What you have to do
Copy the listing below exactly, but skip the pictures.

Data excerpts

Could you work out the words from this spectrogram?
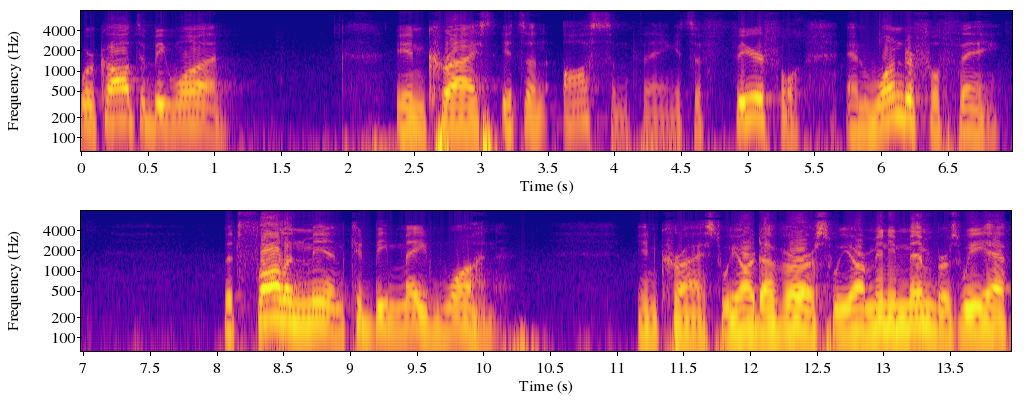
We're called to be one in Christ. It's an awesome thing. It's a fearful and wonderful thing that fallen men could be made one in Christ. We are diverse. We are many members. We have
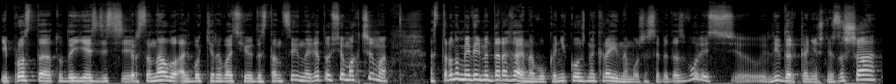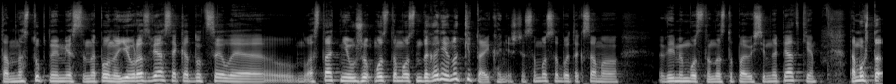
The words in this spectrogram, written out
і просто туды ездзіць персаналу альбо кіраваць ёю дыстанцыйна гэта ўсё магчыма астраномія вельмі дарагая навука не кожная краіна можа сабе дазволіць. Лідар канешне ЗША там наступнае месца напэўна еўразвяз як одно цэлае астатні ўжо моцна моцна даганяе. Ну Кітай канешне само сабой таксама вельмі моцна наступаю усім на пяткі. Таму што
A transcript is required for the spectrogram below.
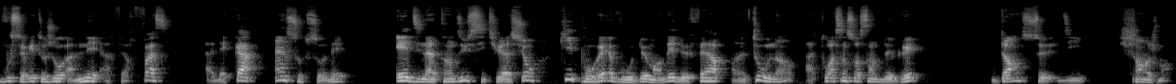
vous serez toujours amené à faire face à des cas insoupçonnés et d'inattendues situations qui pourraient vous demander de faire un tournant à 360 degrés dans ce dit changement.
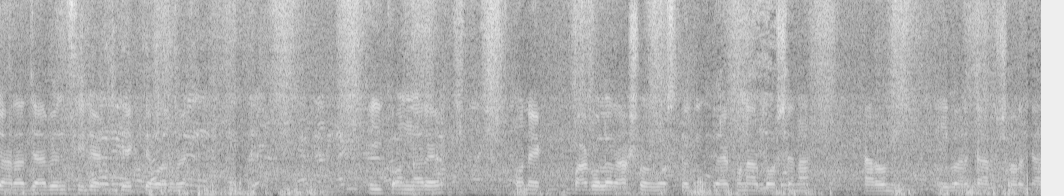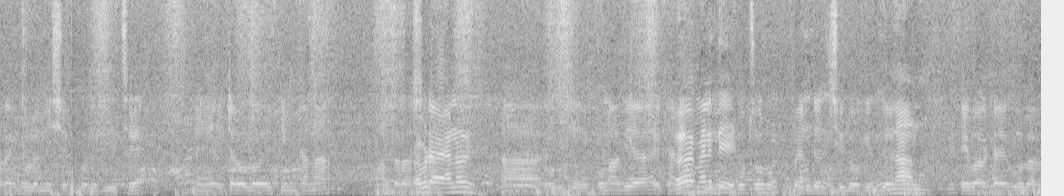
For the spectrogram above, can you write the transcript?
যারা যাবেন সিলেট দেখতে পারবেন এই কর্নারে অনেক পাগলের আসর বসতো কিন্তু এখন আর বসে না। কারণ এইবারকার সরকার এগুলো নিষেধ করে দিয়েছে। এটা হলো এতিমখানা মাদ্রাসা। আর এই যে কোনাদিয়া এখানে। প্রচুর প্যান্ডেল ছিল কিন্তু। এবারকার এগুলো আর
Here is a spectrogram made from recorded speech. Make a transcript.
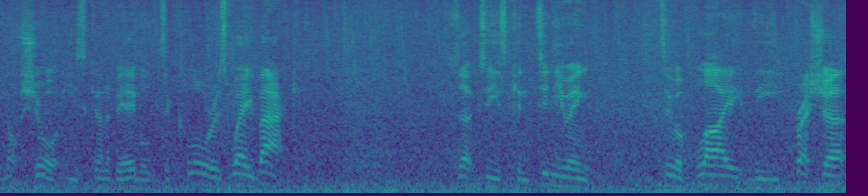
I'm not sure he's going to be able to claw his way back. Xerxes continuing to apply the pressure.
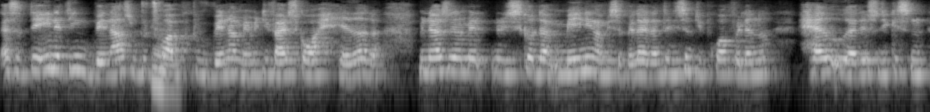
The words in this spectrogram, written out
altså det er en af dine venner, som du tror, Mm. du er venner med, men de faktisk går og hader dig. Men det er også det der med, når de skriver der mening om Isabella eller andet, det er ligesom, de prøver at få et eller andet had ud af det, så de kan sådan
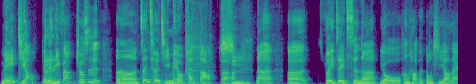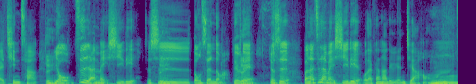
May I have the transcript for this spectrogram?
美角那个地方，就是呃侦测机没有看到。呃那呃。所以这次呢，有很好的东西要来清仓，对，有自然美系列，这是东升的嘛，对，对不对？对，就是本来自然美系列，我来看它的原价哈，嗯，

Final answer
Could you work out the words from this spectrogram?
We're called to be one in Christ. It's an awesome thing. It's a fearful and wonderful thing that fallen men could be made one in Christ. We are diverse. We are many members. We have
The words in this spectrogram, written out
і просто туды ездзіць персаналу альбо кіраваць ёю дыстанцыйна гэта ўсё магчыма астраномія вельмі дарагая навука не кожная краіна можа сабе дазволіць. Лідар канешне ЗША там наступнае месца напэўна еўразвяз як одно цэлае астатні ўжо моцна моцна даганяе. Ну Кітай канешне само сабой таксама вельмі моцна наступаю усім на пяткі. Таму што
A transcript is required for the spectrogram below.
vous serez toujours amené à faire face à des cas insoupçonnés et d'inattendues situations qui pourraient vous demander de faire un tournant à 360 degrés dans ce dit changement.
For the spectrogram above, can you write the transcript?
যারা যাবেন সিলেট দেখতে পারবেন এই কর্নারে অনেক পাগলের আসর বসতো কিন্তু এখন আর বসে না। কারণ এইবারকার সরকার এগুলো নিষেধ করে দিয়েছে। এটা হলো এতিমখানা মাদ্রাসা। আর এই যে কোনাদিয়া এখানে। প্রচুর প্যান্ডেল ছিল কিন্তু। এবারকার এগুলো আর
Here is a spectrogram made from recorded speech. Make a transcript.
I'm not sure he's going to be able to claw his way back. Xerxes continuing to apply the pressure.
The words in this spectrogram, written out
altså det er en af dine venner, som du tror, Mm. du er venner med, men de faktisk går og hader dig. Men det er også det der med, når de skriver der mening om Isabella eller andet, det er ligesom, de prøver at få et eller andet had ud af det, så de kan sådan
May I have the transcript for this spectrogram?
美角那个地方，就是呃侦测机没有看到。呃那呃。所以这次呢，有很好的东西要来清仓，对，有自然美系列，这是东升的嘛，对，对不对？对，就是本来自然美系列，我来看它的原价哈，嗯，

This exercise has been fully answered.